    Her publications include Politics, Process and American Trade Policy (University of Michigan Press), Delegating Powers (Cambridge University Press), The Future of the Voting Rights Act (Russell Sage Foundation), as well as numerous journal articles on administrative procedures and agency design, with application to U.S. trade and financial regulatory policy, including those published in the American Journal of Political Science, the American Political Science Review, International Organization, Yale Law Journal, NYU Law Journal, and the Journal of Law, Economics and Organization.

  • International Macroeconomics, Macroeconomics, Monetary Economics Professor

    Martín Uribe is a Professor of Economics at Columbia University and a Research Associate of the National Bureau of Economic Research (NBER). Previously he taught at Duke University and the University of Pennsylvania, and was a Staff Economist at the Board of Governors of the Federal Reserve System. Uribe obtained a Ph.D. in economics from the University of Chicago, an Master degree from CEMA (Buenos Aires, Argentina) and a BA degree from Universidad Nacional de Cordoba (Cordoba, Argentina). His research focuses on international macroeconomics and the theory of monetary and fiscal policy. His work has been published in academic journals such as The American Economic Review, the Journal of Political Economy, and Econometrica and has received financial support from the National Science Foundation.

  • Associate Professor of History and of Sociomedical Sciences, Mailman School of Public Health

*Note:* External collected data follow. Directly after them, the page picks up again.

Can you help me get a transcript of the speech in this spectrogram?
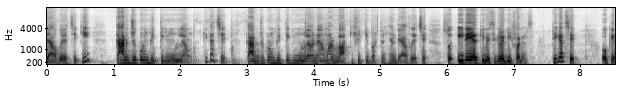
দেওয়া হয়েছে কি? কার্যক্রম ভিত্তিক মূল্যায়ন, ঠিক আছে? কার্যক্রম ভিত্তিক মূল্যায়নে আমার বাকি ফিফটি পার্সেন্ট এখানে দেওয়া হয়েছে। সো এটাই আর কি বেসিক্যালি ডিফারেন্স ঠিক আছে? ওকে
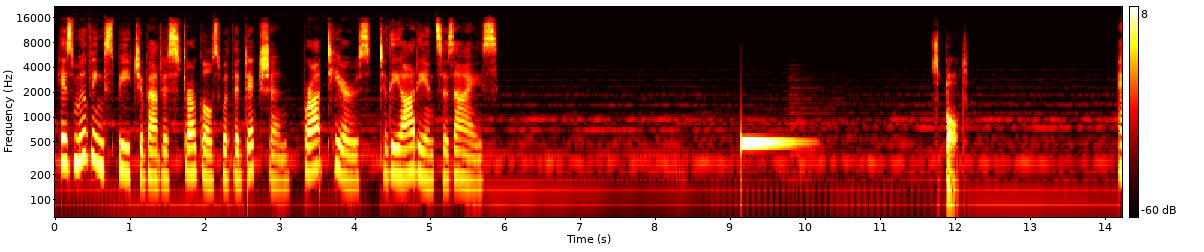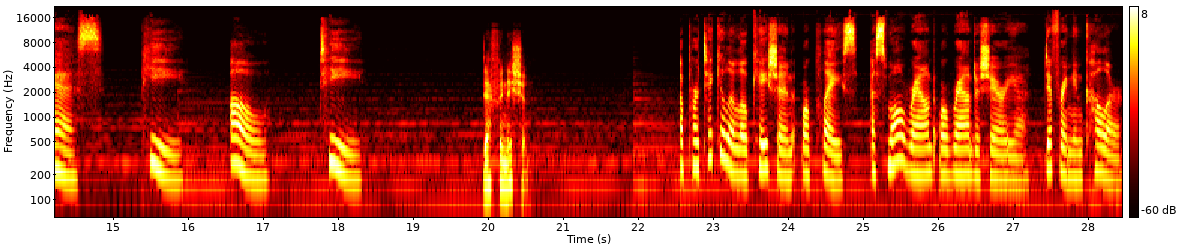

    Dr. Samuel Kelton Roberts, Jr., PhD, is Associate Professor of History (Columbia University School of the Arts and Sciences) and Sociomedical Sciences (Columbia University’s Mailman School of Public Health), and is also a former Director of Columbia University’s Institute for Research in African American Studies (IRAAS). Dr. Roberts writes, teaches, and lectures widely on African-American urban history, especially medicine, public health, and science and technology. His widely acclaimed book, Infectious Fear: Politics, Disease, and the Health Effects of Segregation (University of North Carolina Press, 2009), is an exploration of the political economy of race and the modern American public health state between the late nineteenth century and the mid-twentieth century, a period which encompasses the overlapping and mutually-informed eras of Jim Crow segregation and modern American public health practice.
    Roberts currently is researching and writing a book-length project on the United States’s troubled history of race and recovery, examining the social and political history of heroin addiction treatment from the 1950s to the early 1990s. This project traces urban policy at the beginning of the postwar heroin epidemic, the emergence of therapeutic communities, the politics of state-run addiction rehabilitation facilities, the adoption of methadone maintenance treatment in the 1960s and 1970s, the emergence of “radical recovery” movements and harm reduction and syringe exchange in the 1980s and 1990s.
    In 2013-14, Dr. Roberts was the Policy Director of Columbia University’s newly inaugurated Justice Initiative (now the Columbia University Center for Justice) and was the editor of the Center’s first research publication Aging in Prison: Reducing Elder Incarceration and Promoting Public Safety (2015). At the Columbia University Center for Science and Society, he leads the Research Cluster for the Historical Study of Race, Inequality, and Health. He also is the co-editor of Columbia University Press’s book series in Race, Inequality, and Health. In 2018, Dr. Roberts launched the podcast series People Doing Interesting Stuff (PDIS) (available on iTunes and other podcasting platforms) in which he speaks with people working in public health and social justice, especially harm reduction, HIV/AIDS work, reproductive justice, and criminal justice reform.

Newsletter

Don't want to miss our interesting news and updates! Make sure to join our newsletter list.

* indicates required

Contact us

For general questions about ISERP programs, services, and events.